PROBLEM » Locate the line that contains "Go through this". Retype it and every line after it to the end of the records, exactly, but not the pictures.
________________________________________
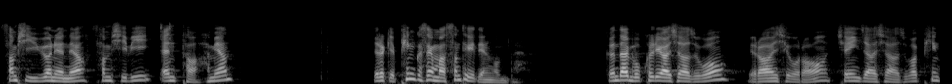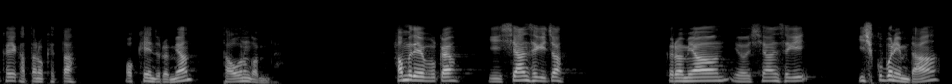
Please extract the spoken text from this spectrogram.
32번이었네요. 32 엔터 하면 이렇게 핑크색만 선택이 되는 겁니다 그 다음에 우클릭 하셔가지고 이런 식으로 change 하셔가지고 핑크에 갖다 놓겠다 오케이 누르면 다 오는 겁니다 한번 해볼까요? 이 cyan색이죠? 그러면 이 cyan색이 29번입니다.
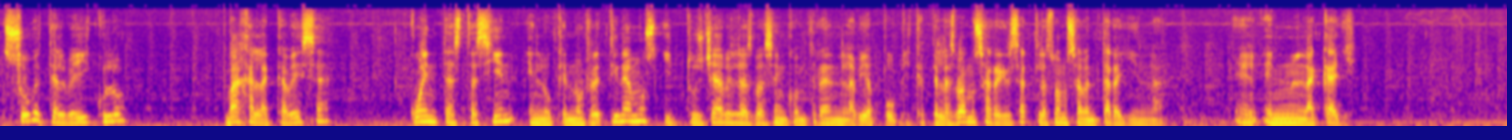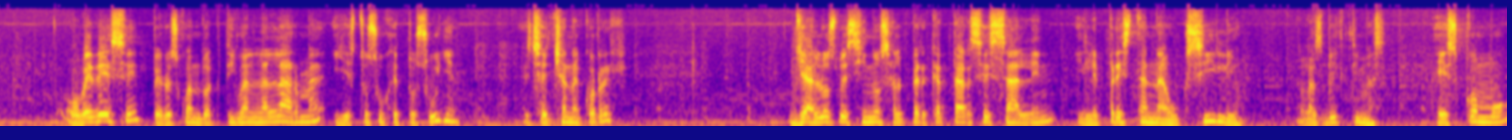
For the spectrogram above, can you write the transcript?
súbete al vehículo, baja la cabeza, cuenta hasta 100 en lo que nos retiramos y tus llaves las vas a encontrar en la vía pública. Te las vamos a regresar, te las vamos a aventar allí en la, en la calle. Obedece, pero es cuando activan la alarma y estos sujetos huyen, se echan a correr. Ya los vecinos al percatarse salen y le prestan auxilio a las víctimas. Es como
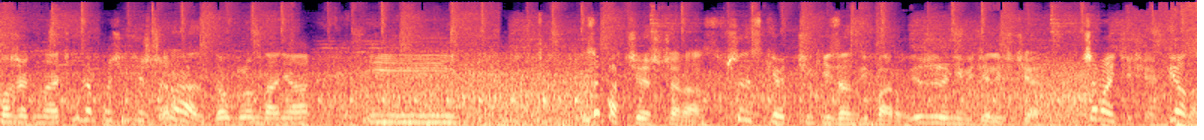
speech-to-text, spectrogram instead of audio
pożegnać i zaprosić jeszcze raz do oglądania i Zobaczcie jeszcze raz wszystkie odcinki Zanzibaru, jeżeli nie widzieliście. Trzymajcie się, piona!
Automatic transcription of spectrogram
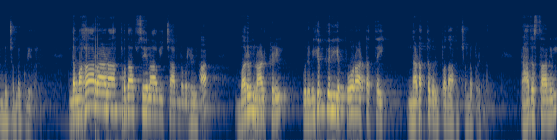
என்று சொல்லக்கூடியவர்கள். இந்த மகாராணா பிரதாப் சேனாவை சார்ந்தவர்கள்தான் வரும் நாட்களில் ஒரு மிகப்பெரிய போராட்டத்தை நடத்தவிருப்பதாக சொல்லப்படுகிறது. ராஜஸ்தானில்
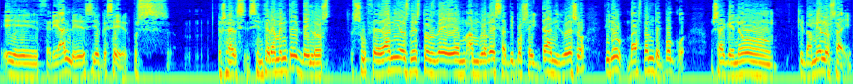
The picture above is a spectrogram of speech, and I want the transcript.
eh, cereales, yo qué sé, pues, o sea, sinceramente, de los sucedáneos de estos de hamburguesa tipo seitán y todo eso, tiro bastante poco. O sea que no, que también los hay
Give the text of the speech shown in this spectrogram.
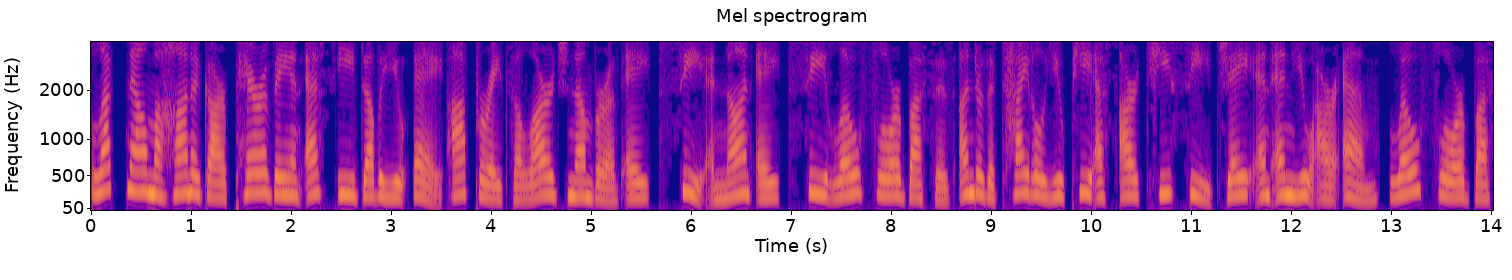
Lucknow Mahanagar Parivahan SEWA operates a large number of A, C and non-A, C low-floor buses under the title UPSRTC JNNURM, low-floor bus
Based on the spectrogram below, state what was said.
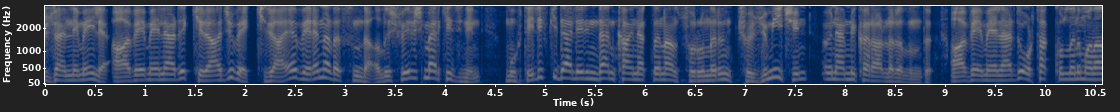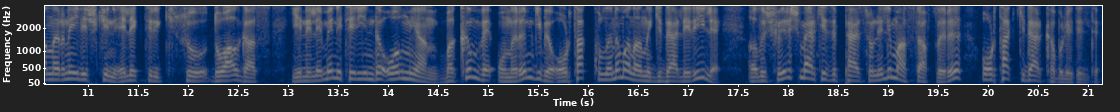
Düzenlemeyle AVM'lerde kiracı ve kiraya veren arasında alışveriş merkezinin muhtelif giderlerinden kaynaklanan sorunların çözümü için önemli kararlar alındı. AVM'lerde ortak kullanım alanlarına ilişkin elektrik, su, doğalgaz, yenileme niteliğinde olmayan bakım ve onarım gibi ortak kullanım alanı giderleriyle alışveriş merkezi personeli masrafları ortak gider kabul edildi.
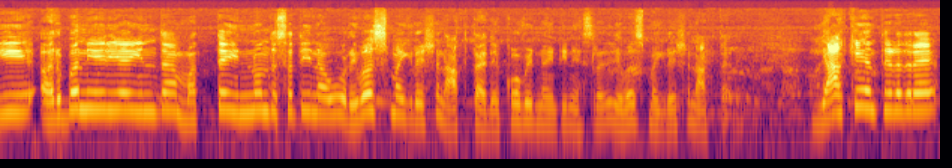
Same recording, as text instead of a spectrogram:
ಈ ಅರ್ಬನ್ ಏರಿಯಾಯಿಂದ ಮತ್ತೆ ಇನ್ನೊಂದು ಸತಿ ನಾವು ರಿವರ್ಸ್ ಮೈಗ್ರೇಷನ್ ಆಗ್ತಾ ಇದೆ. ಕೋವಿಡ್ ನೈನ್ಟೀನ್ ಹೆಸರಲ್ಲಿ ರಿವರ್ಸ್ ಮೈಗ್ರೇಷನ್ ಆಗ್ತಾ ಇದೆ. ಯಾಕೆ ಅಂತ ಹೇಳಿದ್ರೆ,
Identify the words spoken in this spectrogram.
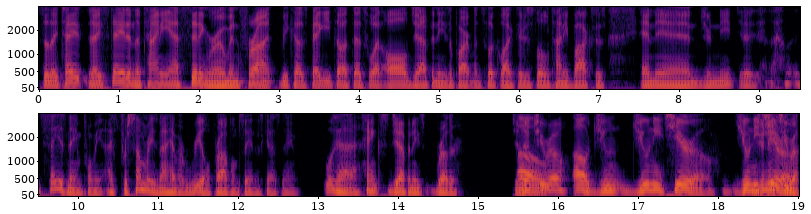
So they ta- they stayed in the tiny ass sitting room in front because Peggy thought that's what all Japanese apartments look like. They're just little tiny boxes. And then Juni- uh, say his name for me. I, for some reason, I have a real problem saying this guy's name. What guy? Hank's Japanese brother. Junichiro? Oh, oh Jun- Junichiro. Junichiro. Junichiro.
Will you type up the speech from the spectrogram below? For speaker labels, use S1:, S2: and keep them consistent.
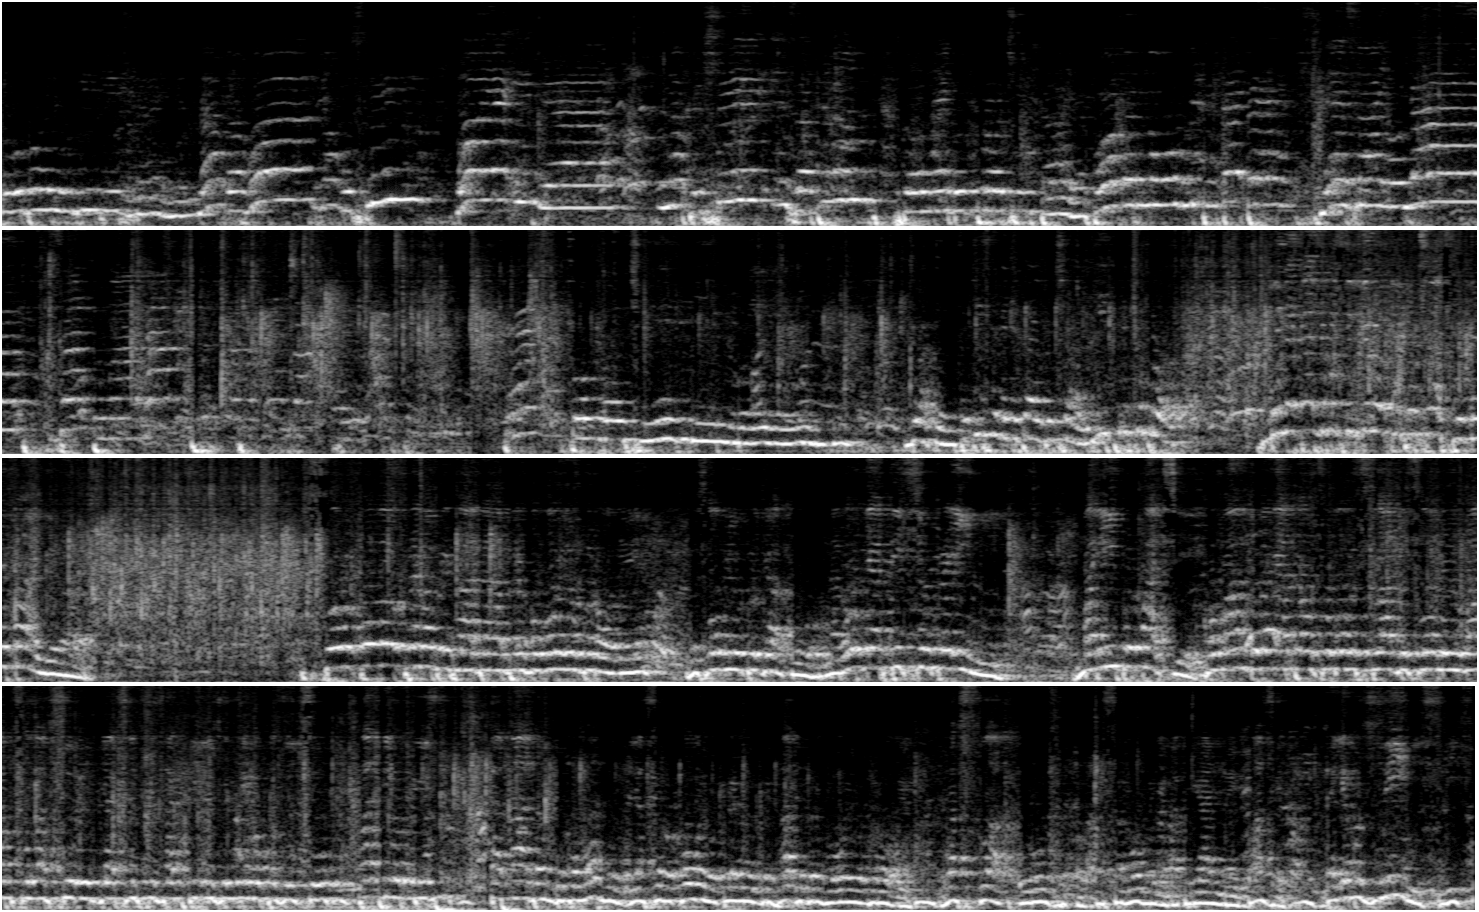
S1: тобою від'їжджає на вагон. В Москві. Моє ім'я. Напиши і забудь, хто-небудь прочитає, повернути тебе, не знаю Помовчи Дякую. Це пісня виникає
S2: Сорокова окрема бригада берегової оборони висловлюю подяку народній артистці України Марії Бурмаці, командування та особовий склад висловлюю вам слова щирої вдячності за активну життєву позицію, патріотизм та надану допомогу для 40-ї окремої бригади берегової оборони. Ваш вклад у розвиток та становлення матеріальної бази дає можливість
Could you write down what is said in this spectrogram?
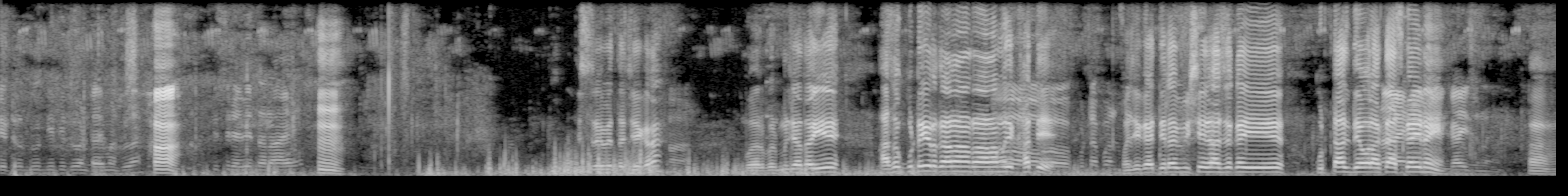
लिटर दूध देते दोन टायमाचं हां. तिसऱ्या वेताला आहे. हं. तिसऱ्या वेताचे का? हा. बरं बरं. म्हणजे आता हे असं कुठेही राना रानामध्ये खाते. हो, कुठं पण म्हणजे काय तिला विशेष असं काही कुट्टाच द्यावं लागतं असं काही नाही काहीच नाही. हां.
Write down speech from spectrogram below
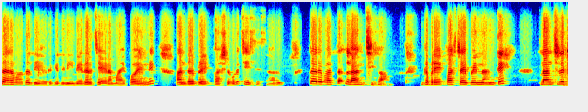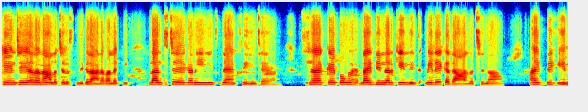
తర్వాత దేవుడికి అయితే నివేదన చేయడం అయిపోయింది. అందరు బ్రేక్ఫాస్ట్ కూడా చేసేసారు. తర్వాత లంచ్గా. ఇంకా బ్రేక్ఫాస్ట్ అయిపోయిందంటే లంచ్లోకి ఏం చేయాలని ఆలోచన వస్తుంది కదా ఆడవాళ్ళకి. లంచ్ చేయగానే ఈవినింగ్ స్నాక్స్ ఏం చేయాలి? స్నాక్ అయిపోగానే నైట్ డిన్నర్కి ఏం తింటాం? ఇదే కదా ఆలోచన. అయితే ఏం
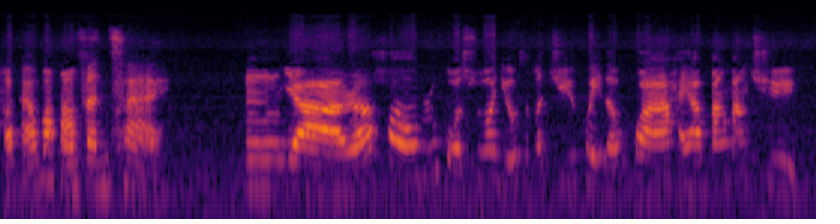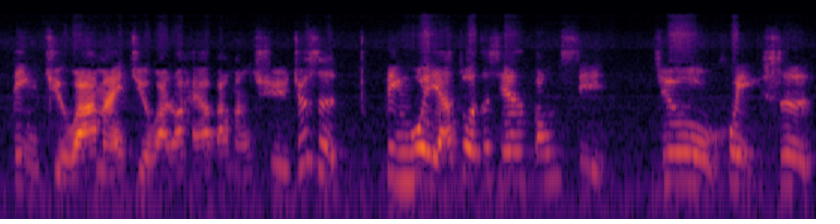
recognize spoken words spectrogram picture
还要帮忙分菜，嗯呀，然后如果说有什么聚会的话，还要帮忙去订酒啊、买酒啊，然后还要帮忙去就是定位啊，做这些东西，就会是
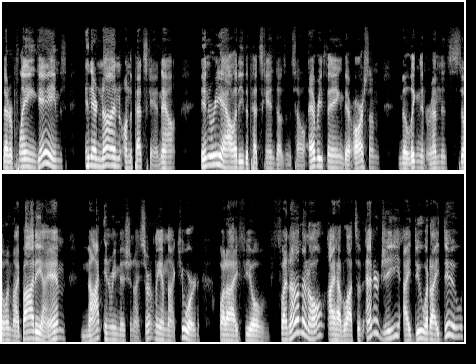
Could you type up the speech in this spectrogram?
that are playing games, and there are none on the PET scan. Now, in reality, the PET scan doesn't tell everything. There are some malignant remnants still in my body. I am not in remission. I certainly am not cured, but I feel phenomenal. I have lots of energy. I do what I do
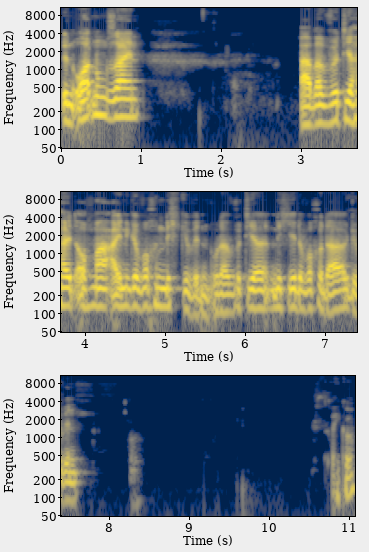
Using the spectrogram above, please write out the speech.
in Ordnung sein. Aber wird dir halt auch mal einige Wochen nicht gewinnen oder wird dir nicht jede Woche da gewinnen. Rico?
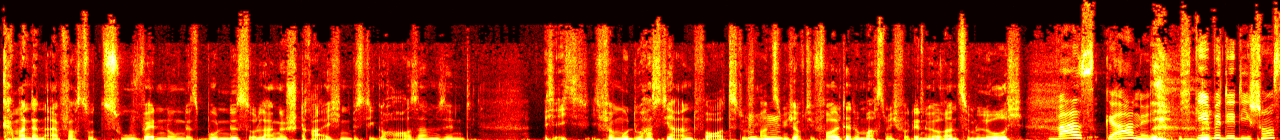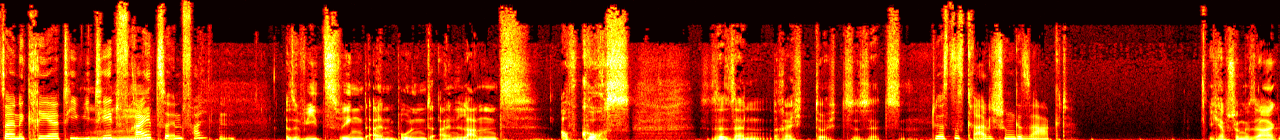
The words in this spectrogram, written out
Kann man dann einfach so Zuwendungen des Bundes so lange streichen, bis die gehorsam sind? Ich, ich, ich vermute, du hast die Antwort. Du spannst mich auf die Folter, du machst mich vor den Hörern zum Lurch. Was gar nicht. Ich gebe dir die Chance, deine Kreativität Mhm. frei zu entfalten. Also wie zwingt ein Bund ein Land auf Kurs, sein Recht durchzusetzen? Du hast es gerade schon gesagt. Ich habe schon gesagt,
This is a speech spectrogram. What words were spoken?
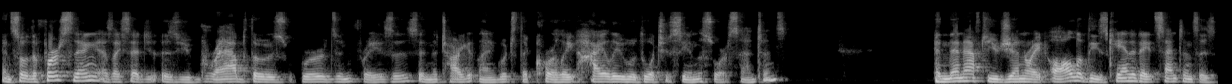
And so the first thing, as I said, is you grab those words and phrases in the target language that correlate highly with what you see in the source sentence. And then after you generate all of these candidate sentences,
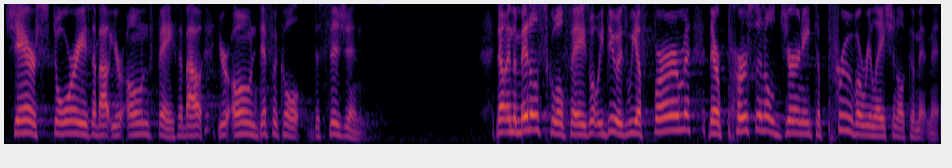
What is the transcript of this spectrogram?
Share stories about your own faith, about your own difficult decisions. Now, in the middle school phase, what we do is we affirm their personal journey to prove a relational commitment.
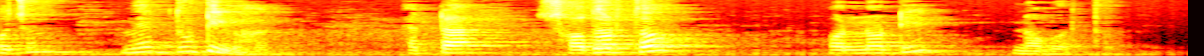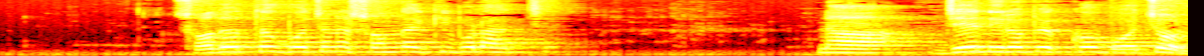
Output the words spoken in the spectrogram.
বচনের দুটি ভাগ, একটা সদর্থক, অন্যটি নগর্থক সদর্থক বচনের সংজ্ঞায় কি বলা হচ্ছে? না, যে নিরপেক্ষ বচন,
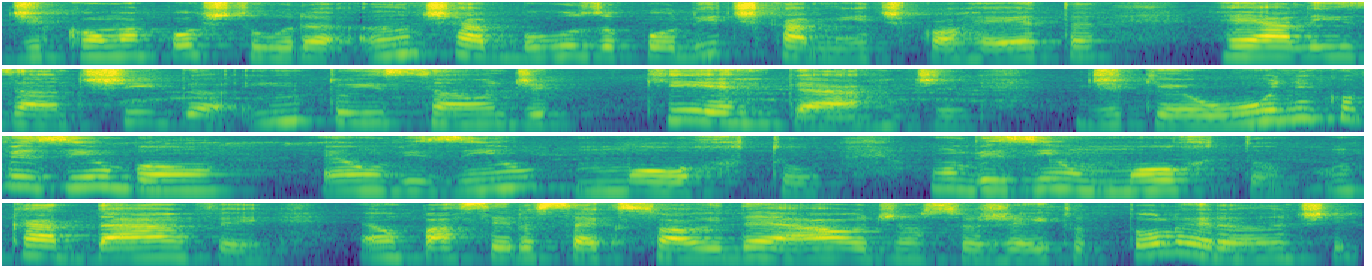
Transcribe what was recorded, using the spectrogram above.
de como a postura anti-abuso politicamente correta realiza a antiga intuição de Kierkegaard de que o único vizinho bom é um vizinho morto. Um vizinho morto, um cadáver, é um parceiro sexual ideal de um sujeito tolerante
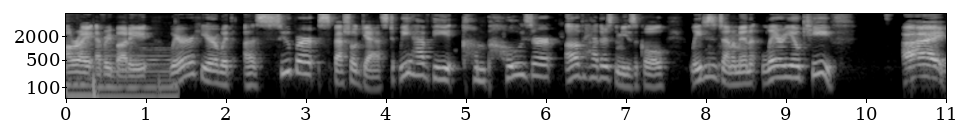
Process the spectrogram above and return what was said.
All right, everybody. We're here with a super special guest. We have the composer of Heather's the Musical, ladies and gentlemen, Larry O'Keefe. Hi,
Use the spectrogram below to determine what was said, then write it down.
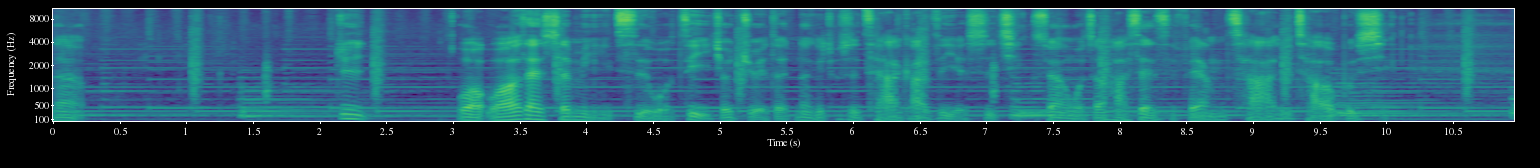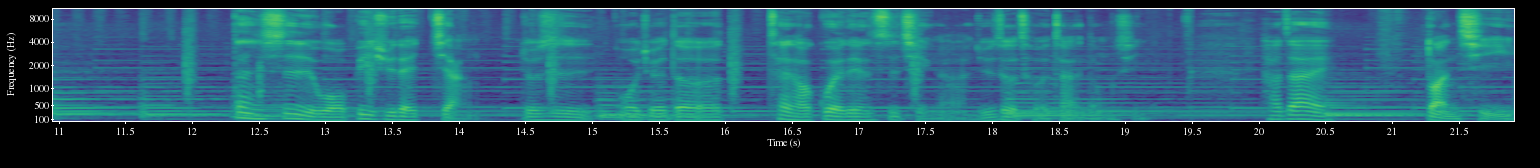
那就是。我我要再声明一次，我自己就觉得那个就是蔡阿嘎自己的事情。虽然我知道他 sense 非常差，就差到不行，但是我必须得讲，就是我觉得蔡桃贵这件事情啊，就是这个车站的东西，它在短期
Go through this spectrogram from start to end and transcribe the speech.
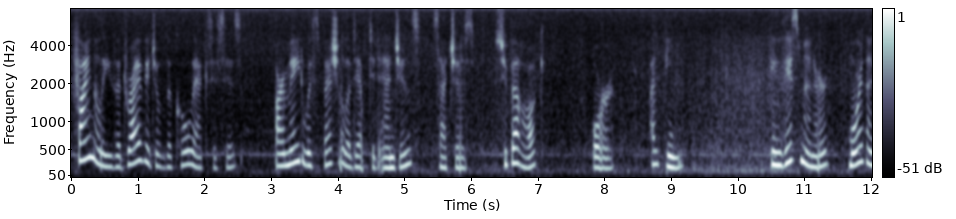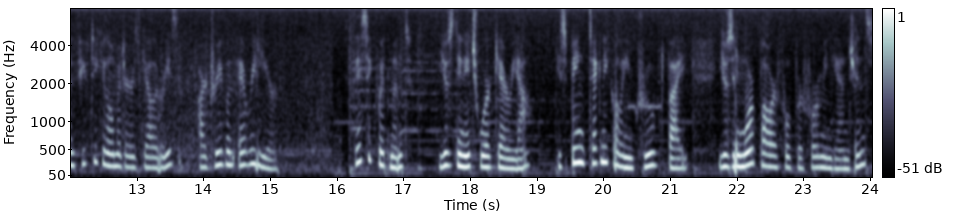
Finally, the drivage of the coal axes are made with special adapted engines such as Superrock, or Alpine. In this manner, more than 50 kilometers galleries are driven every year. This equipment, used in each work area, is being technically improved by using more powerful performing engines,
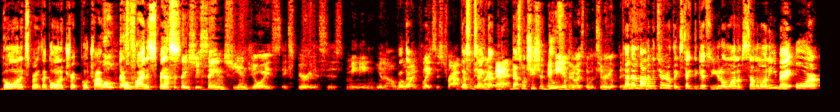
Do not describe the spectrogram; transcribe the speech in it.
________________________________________
ANSWER TO THE EXERCISE »
Go through this spectrogram from start to end and transcribe the speech.
Finally, the drivage of the coal axes are made with special adapted engines such as Superrock, or Alpine. In this manner, more than 50 kilometers galleries are driven every year. This equipment, used in each work area, is being technically improved by using more powerful performing engines,
Do not describe the spectrogram; transcribe the speech in it.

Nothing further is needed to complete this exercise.